Divide the dough in half and place half on parchment paper and roll into an 11-by-17 rectangle that’s about 1/4-inch thick. With the rectangle placed horizontally, score the dough into thirds. The filling will go in the middle third. Mark the outside edges in 1-inch intervals (or deeper) and cut the dough in strips up to the scored filling lines. Pull the parchment with the prepared dough onto a baking sheet. Place filling in center of dough.

Alternately fold the dough strips over the filling and to the other edge, crisscrossing each strip as you go along. Cover dough with a soft, clean cloth and let rise until dough doubles in size, about an hour. Preheat oven to 375 degrees.

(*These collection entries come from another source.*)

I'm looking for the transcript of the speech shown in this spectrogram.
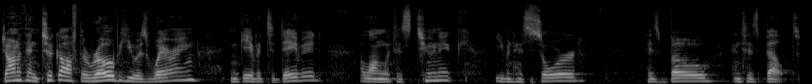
Jonathan took off the robe he was wearing and gave it to David, along with his tunic, even his sword, his bow, and his belt.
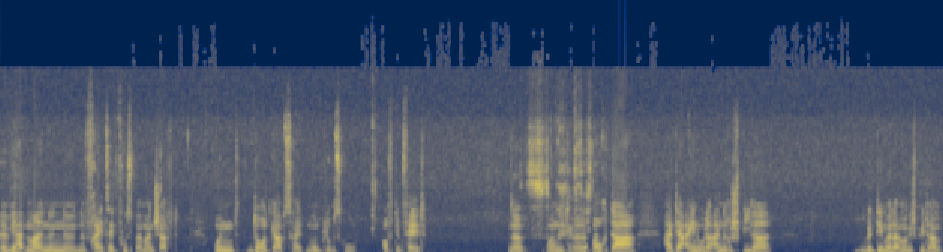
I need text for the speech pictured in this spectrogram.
äh, wir hatten mal eine, eine Freizeitfußballmannschaft und dort gab es halt nur ein Plumpsklo auf dem Feld. Ne? Und heftig, äh, ne? auch da hat der ein oder andere Spieler mit dem wir da immer gespielt haben,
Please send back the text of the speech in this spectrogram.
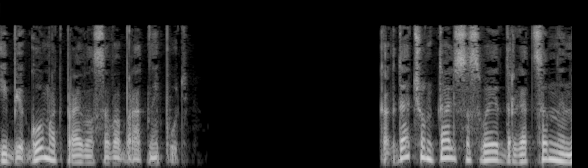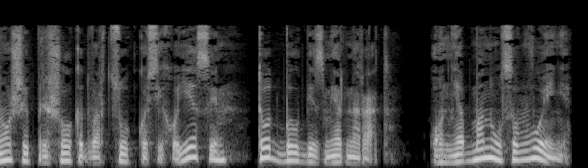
и бегом отправился в обратный путь. Когда Чонталь со своей драгоценной ношей пришел ко дворцу Косихоесы, тот был безмерно рад. Он не обманулся в воине.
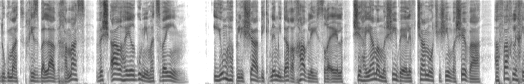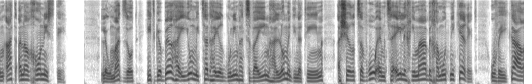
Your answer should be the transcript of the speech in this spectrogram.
דוגמת חיזבאללה וחמאס, ושאר הארגונים הצבאיים. איום הפלישה בקנה מידה רחב לישראל, שהיה ממשי ב-1967, הפך לכמעט אנרכרוניסטי. לעומת זאת, התגבר האיום מצד הארגונים הצבאיים הלא מדינתיים, אשר צברו אמצעי לחימה בכמות ניכרת, ובעיקר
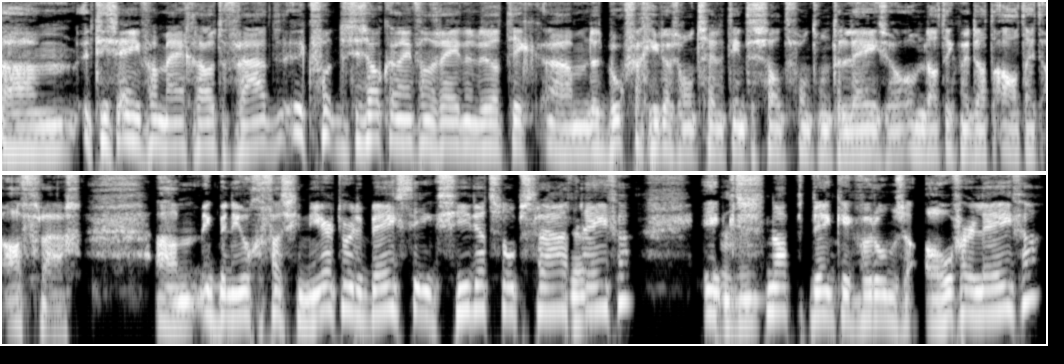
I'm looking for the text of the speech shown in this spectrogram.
Um, het is een van mijn grote vragen. Ik vond, het is ook een van de redenen dat ik um, het boek van Guido zo ontzettend interessant vond om te lezen. Omdat ik me dat altijd afvraag. Um, ik ben heel gefascineerd door de beesten. Ik zie dat ze op straat ja. leven. Ik mm -hmm. snap denk ik waarom ze overleven.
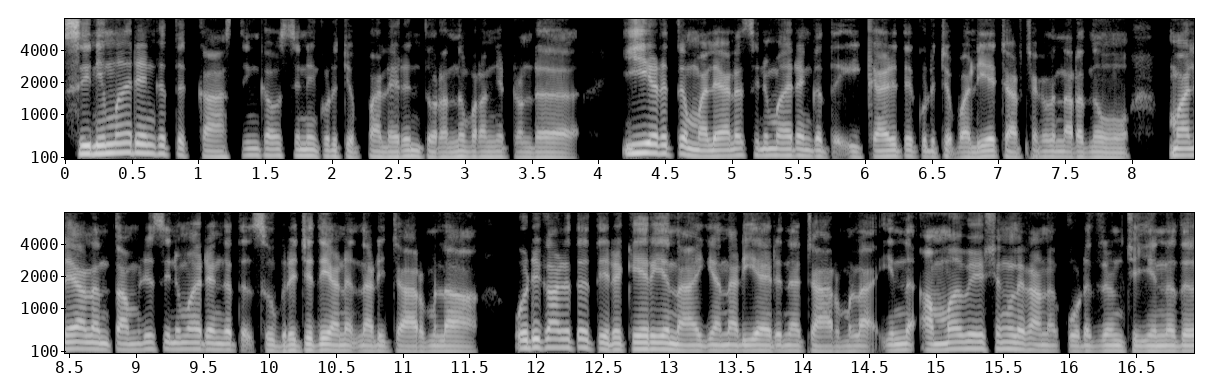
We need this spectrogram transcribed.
സിനിമാ രംഗത്ത് കാസ്റ്റിംഗ് ഹൗസിനെ കുറിച്ച് പലരും തുറന്നു പറഞ്ഞിട്ടുണ്ട്. ഈ അടുത്ത് മലയാള സിനിമാ രംഗത്ത് ഇക്കാര്യത്തെക്കുറിച്ച് വലിയ ചർച്ചകൾ നടന്നു. മലയാളം, തമിഴ് സിനിമാ രംഗത്ത് സുപരിചിതയാണ് നടി ചാർമിള. ഒരു കാലത്ത് തിരക്കേറിയ നായികാ നടിയായിരുന്ന ചാർമിള ഇന്ന് അമ്മ വേഷങ്ങളിലാണ് കൂടുതലും ചെയ്യുന്നത്.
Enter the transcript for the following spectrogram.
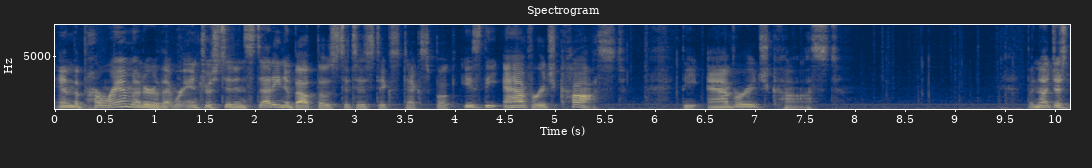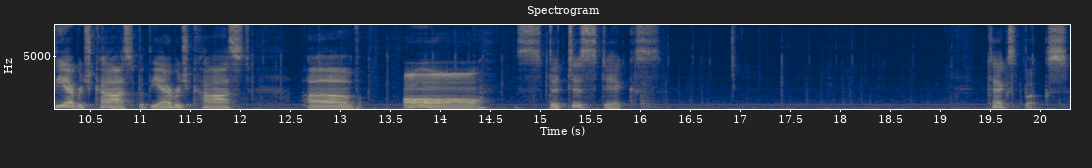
And the parameter that we're interested in studying about those statistics textbook is the average cost. The average cost. But not just the average cost, but the average cost of all statistics textbooks.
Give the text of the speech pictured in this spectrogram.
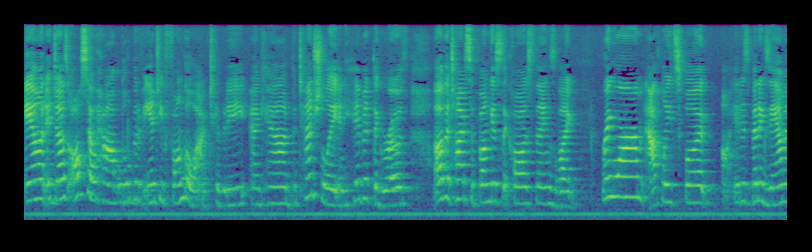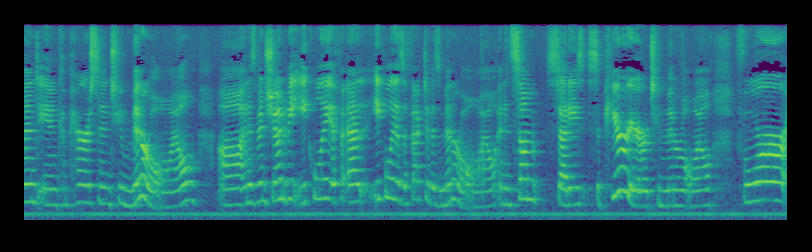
And it does also have a little bit of antifungal activity and can potentially inhibit the growth of the types of fungus that cause things like Ringworm, athlete's foot, uh, it has been examined in comparison to mineral oil uh, and has been shown to be equally, as, equally as effective as mineral oil and in some studies superior to mineral oil for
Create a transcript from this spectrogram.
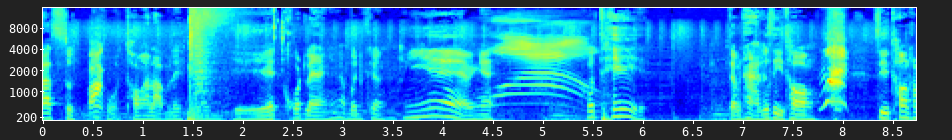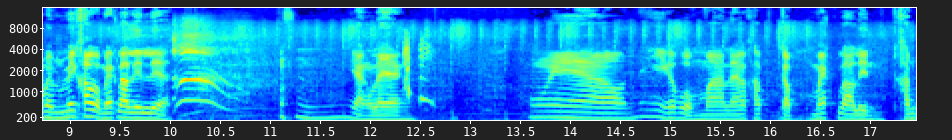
ล่าสุด โอ้โหทองอลามเลยเฮ็ดโคตรแรงอะเบิ้ลเครื่องเนี่ยเป็นไงโคตรเท่ แต่ปัญหาคือสีทอง สีทองทำไมมันไม่เข้ากับแมคลาเรนเลยอะอื้อหืออย่างแรง แววนี่ครับผมมาแล้วครับกับแมคลาเรนคัน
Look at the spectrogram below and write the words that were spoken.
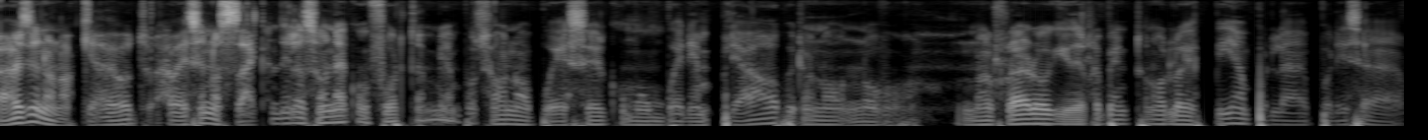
A veces no nos queda otro, a veces nos sacan de la zona de confort también, pues uno puede ser como un buen empleado, pero no, no, no es raro que de repente uno lo despidan por la, por esa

Brush pastry with beaten egg. Sprinkle with sesame seeds or kalonji, if desired, and bake 20 to 25 minutes, or until golden on top.

THE WICHITA EAGLE — Aug. 22, 2012

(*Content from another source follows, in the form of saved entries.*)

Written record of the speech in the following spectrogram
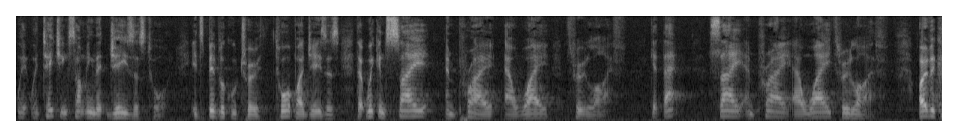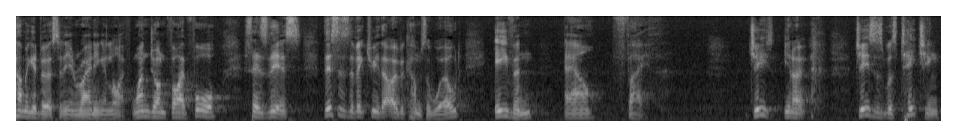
we're, we're teaching something that Jesus taught. It's biblical truth taught by Jesus that we can say and pray our way through life. Get that? Say and pray our way through life. Overcoming adversity and reigning in life. 1 John 5 4 says this This is the victory that overcomes the world, even our faith. Jesus, you know, Jesus was teaching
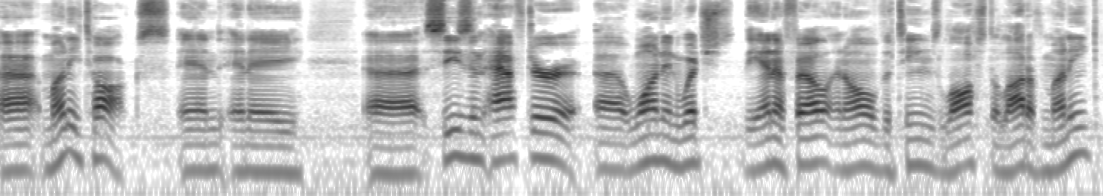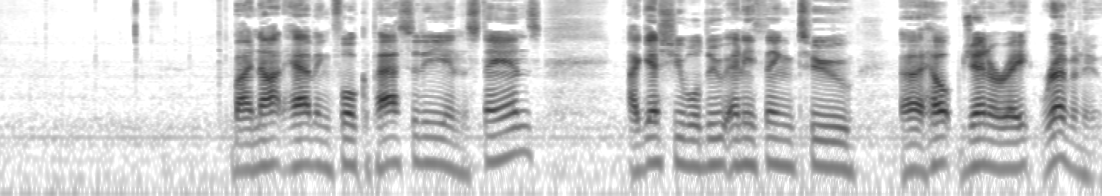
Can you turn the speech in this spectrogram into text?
uh, money talks and in a uh, season after uh, one in which the NFL and all of the teams lost a lot of money by not having full capacity in the stands, I guess you will do anything to uh, help generate revenue.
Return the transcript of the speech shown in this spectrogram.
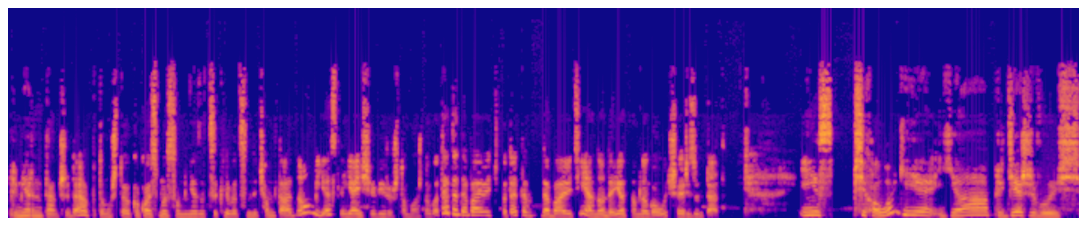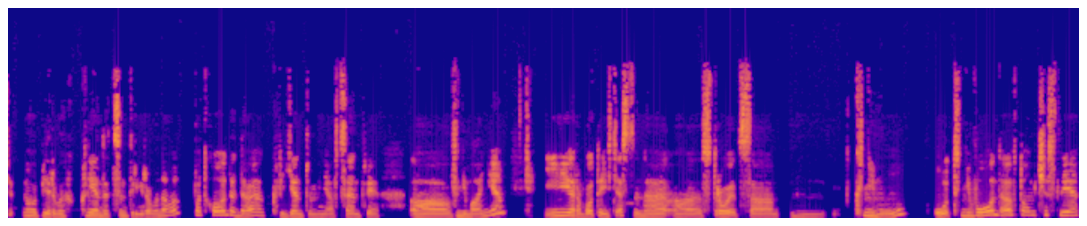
примерно так же, да, потому что какой смысл мне зацикливаться на чем-то одном, если я еще вижу, что можно вот это добавить, вот это добавить, и оно дает намного лучший результат. И с психологии я придерживаюсь, ну, во-первых, клиентоцентрированного подхода, да, клиент у меня в центре э, внимания, и работа, естественно, э, строится к нему, от него, да, в том числе,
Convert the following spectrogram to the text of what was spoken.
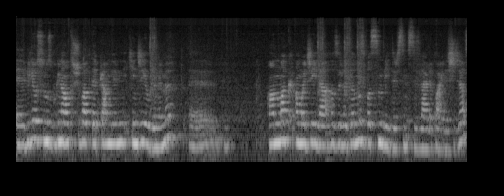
E, biliyorsunuz bugün 6 Şubat depremlerinin ikinci yıl dönümü. E, anmak amacıyla hazırladığımız basın bildirisini sizlerle paylaşacağız.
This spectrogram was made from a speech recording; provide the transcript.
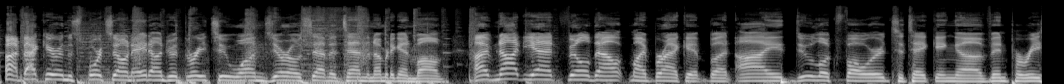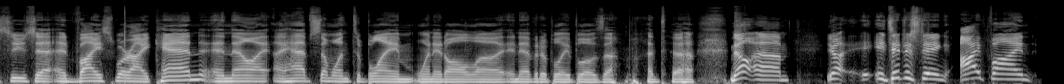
All right, back here in the Sports Zone, 800 321 0710, the number to get involved. I've not yet filled out my bracket, but I do look forward to taking uh, Vin Parisi's uh, advice where I can, and now I, I, have someone to blame when it all uh, inevitably blows up. But uh, no, um, you know, it's interesting. I find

You don’t have to be a baking expert to enjoy making yeast-raised breads and pastries. A foolproof dough with plenty of room for creativity and a few basics are all that’s needed to get started.

If you’ve shied away from yeast baking, this is the perfect dough for getting started. It’s easy to make and use. Combine it with savory fillings for spectacular results that even the corner bakery can’t match.

Don’t be tempted to use refrigerated bread dough or crescent rolls. One’s too tough and chewy for the filling, and the other is too soft.

The fat and eggs in this recipe create a dough that’s tender yet sturdy enough to handle the filling. They’re also in a proportion that makes the dough manageable. A dough heavy in eggs and fat, while tender and flavorful, becomes unmanageable with extended handling. The sugar in this recipe adds a hint of sweetness that’s a perfect foil for the savory fillings.

“Having success with yeast-raised breads and pastries is all about controlling the temperature,” according to Vinnie DeAngelo, owner of Bella Luna in Merced, Calif., which specializes in Italian breads and pastries, plus sandwiches and soups.

“Activate dry yeast in water at about 85-90 degrees. Let sit about three to five minutes. … This will ensure that your yeast is working. For beginners, it’s a must.” The yeast will activate and take on a creamy sauce-like consistency.

Cream the wet ingredients and stir in the fermented yeast and then the flour until the dough just comes together. Let the warmth of summer do the rest. As the yeast ferments, it feeds off sugar and produces alcohol and carbon dioxide. During baking, these gases are released and baked goods rise.

A long knead is a misconception, as is dough being time-consuming.

Those “best for bread” gluten-heavy flours, combined with refrigerating the dough overnight, allow the flavors to develop without the need for endless kneading. And a chilled dough is easier to roll out and shape.

If you find that the dough is ready and you’re not, punch it down and put it back in the refrigerator. The dough will hold in the refrigerator for a day or two or even three.

This recipe will accommodate a sweet filling, though it tastes best paired with a savory partner. Roll out the dough and spread heavily with apricot jam or marmalade, or mix 2 tablespoons jam with 1 cup ricotta, 1/4 cup sugar, 1 egg, 1 teaspoon vanilla and 2 tablespoons flour. Roll up and bake as directed on the dough.

Subscribe to our newsletters

The Wichita Eagle welcomes your comments on news of the day. The more voices engaged in conversation, the better for us all, but do keep it civil. Please refrain from profanity, obscenity, spam, name-calling or attacking others for their views. Please see our commenting policy for more information.

Have a news tip? You can send it to wenews@wichitaeagle.com.

Search for a job

in

Top jobs